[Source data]
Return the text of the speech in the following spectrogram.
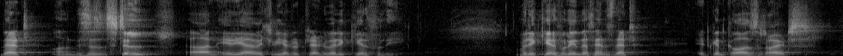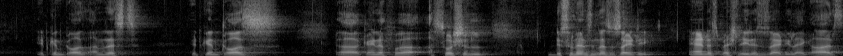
that on, this is still an area which we have to tread very carefully. Very carefully in the sense that it can cause riots, it can cause unrest, it can cause kind of uh, social dissonance in the society, and especially in a society like ours,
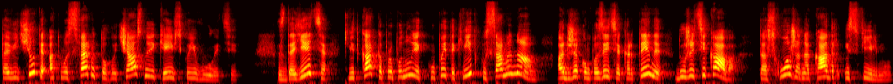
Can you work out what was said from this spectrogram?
та відчути атмосферу тогочасної Київської вулиці. Здається, квіткарка пропонує купити квітку саме нам, адже композиція картини дуже цікава та схожа на кадр із фільму.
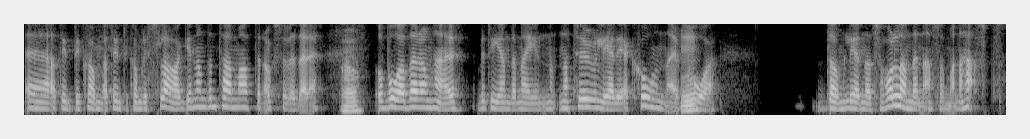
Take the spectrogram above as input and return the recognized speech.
Eh, att, det inte kom, att inte kommer bli slagen om den tar maten och så vidare. Ja. Och båda de här beteendena är naturliga reaktioner Mm. på de levnadsförhållandena som man har haft.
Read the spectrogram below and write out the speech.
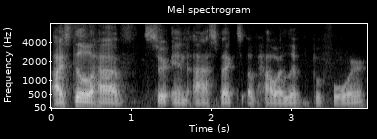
i still have certain aspects of how i lived before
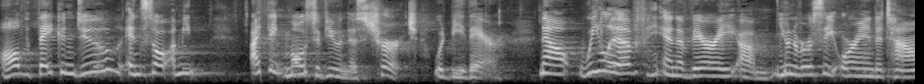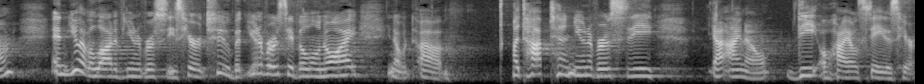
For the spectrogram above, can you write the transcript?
all that they can do. And so, I mean, I think most of you in this church would be there. Now, we live in a very um, university oriented town, and you have a lot of universities here too, but University of Illinois, you know, um, a top 10 university, yeah, I know, the Ohio State is here.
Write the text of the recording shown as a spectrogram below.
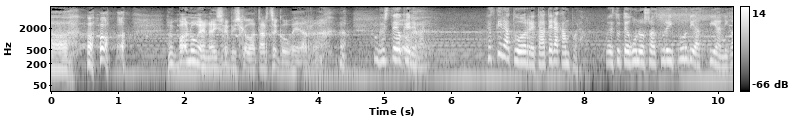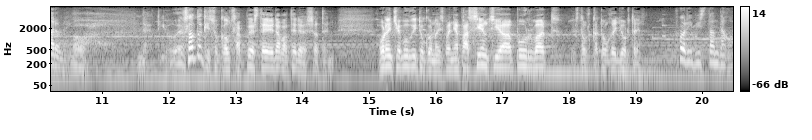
Banuen aize pixka bat hartzeko beharra. Besteok ere bai. Ez geratu horre eta atera kanpora. Ez dut egun osoa zure ipurdi azpian igaro nahi. Ne, tio, ez aldakizu gauzak beste erabatera esaten. Horain mugituko naiz, baina pazientzia apur bat, ez dauzkatu gehi urte. Hori biztan dago.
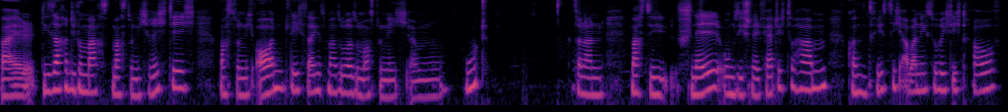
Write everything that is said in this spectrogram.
Weil die Sache, die du machst, machst du nicht richtig, machst du nicht ordentlich, sage ich jetzt mal so, also machst du nicht ähm, gut, sondern machst sie schnell, um sie schnell fertig zu haben, konzentrierst dich aber nicht so richtig drauf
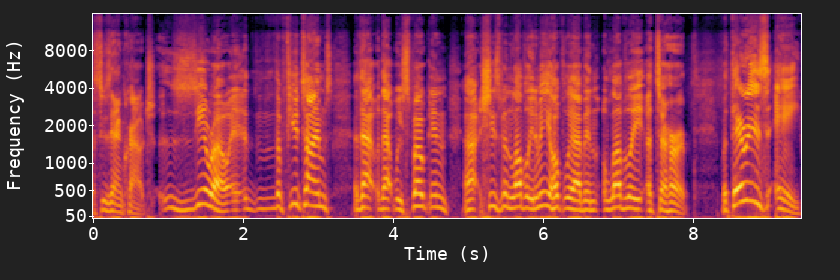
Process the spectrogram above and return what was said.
Suzanne Crouch. Zero. Uh, the few times that that we've spoken, uh, she's been lovely to me. Hopefully, I've been lovely uh, to her. But there is a.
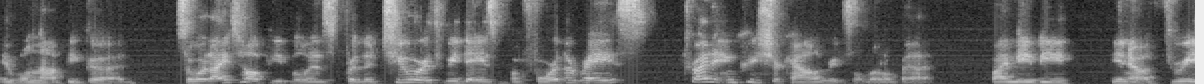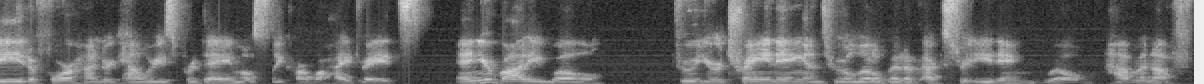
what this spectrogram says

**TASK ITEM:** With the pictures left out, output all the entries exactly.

**RESULT OF THIS TASK:**
Return the text of the speech in the following spectrogram.
that on, this is still an area which we have to tread very carefully. Very carefully in the sense that it can cause riots, it can cause unrest, it can cause kind of uh, social dissonance in the society, and especially in a society like ours,
Can you work out what was said from this spectrogram?
та відчути атмосферу тогочасної Київської вулиці. Здається, квіткарка пропонує купити квітку саме нам, адже композиція картини дуже цікава та схожа на кадр із фільму.
Take the spectrogram above as input and return the recognized speech.
Eh, att, det inte kom, att inte kommer bli slagen om den tar maten och så vidare. Ja. Och båda de här beteendena är naturliga reaktioner Mm. på de levnadsförhållandena som man har haft.
Read the spectrogram below and write out the speech.
i still have certain aspects of how i lived before
For the spectrogram above, can you write the transcript?
all that they can do. And so, I mean, I think most of you in this church would be there. Now, we live in a very um, university oriented town, and you have a lot of universities here too, but University of Illinois, you know, um, a top 10 university, yeah, I know, the Ohio State is here.
Write the text of the recording shown as a spectrogram below.
Banuen aize pixka bat hartzeko beharra. Besteok ere bai. Ez geratu horre eta atera kanpora. Ez dut egun osoa zure ipurdi azpian igaro nahi. Ne, tio, ez aldakizu gauzak beste erabatera esaten. Horain mugituko naiz, baina pazientzia apur bat, ez dauzkatu gehi urte. Hori biztan dago.
Write everything that is said in this spectrogram.
Weil die Sache, die du machst, machst du nicht richtig, machst du nicht ordentlich, sage ich jetzt mal so, also machst du nicht ähm, gut, sondern machst sie schnell, um sie schnell fertig zu haben, konzentrierst dich aber nicht so richtig drauf
Process the spectrogram above and return what was said.
Suzanne Crouch. Zero. Uh, the few times that that we've spoken, uh, she's been lovely to me. Hopefully, I've been lovely uh, to her. But there is a.
what this spectrogram says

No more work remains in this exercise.